Pope holds back key morality statement to hit G8
Richard Owen in Rome and Ruth Gledhill, Religion Correspondent
The Pope has held back publication of a key statement on markets and morality in an attempt to force the issue onto the G8 agenda.
Pope Benedict XVI signed the document today but the text, which focuses on globalisation, poverty and the financial crisis and is one of the most important to come out of the Holy See in the past decade, will be published 48 hours before the meeting of world leaders at L'Aquila in Italy - a week-long delay.
Caritas in veritate, Love or charity in truth, will outline the ethical values that the faithful must "tirelessly defend" to ensure "true freedom and solidarity", the Pope said recently. He said that the global downturn demonstrated the need to "rethink economic and financial paradigms that have been dominant in recent years."
The encyclical - the most authoritative document a Pope can issue - analyses the destructive effect on society of the pursuit of commercial or private interests without "social responsibility" or "conscience and honesty". It proposes an international agreement on globalisation based on "the principles of subsidiarity and solidarity" and "the values of charity and truth".

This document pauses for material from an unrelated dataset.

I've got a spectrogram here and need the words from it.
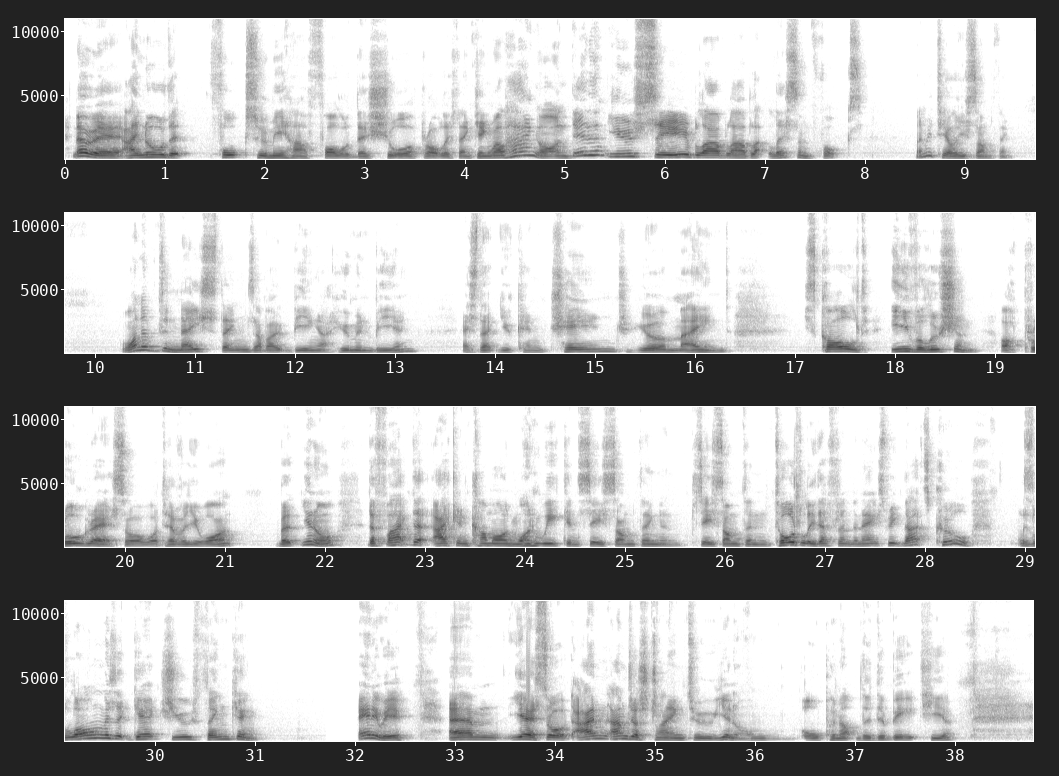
Now, uh, I know that folks who may have followed this show are probably thinking, well, hang on, didn't you say blah, blah, blah? Listen, folks, let me tell you something. One of the nice things about being a human being is that you can change your mind. It's called evolution or progress or whatever you want. But you know, the fact that I can come on one week and say something and say something totally different the next week, that's cool. As long as it gets you thinking. Anyway, um, yeah, so I'm I'm just trying to, you know, open up the debate here.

The Pope has been working on the encyclical for two years, but delayed it in order to bring it up to date and reflect the global economic crisis. Its publication has been further delayed by translation problems into Latin, according to the Italian newspaper la Repubblica.
Although Pope Benedict has encouraged a return to Latin in the liturgy, there is a dwindling number of experts able to find Latin equivalents for terms such as "market value" and "tax haven".
Benedict has written two previous encyclicals in his four years as Pope, Deus caritas est (God is Love) in 2006 and Spe salvi (Saved by Hope) in 2007.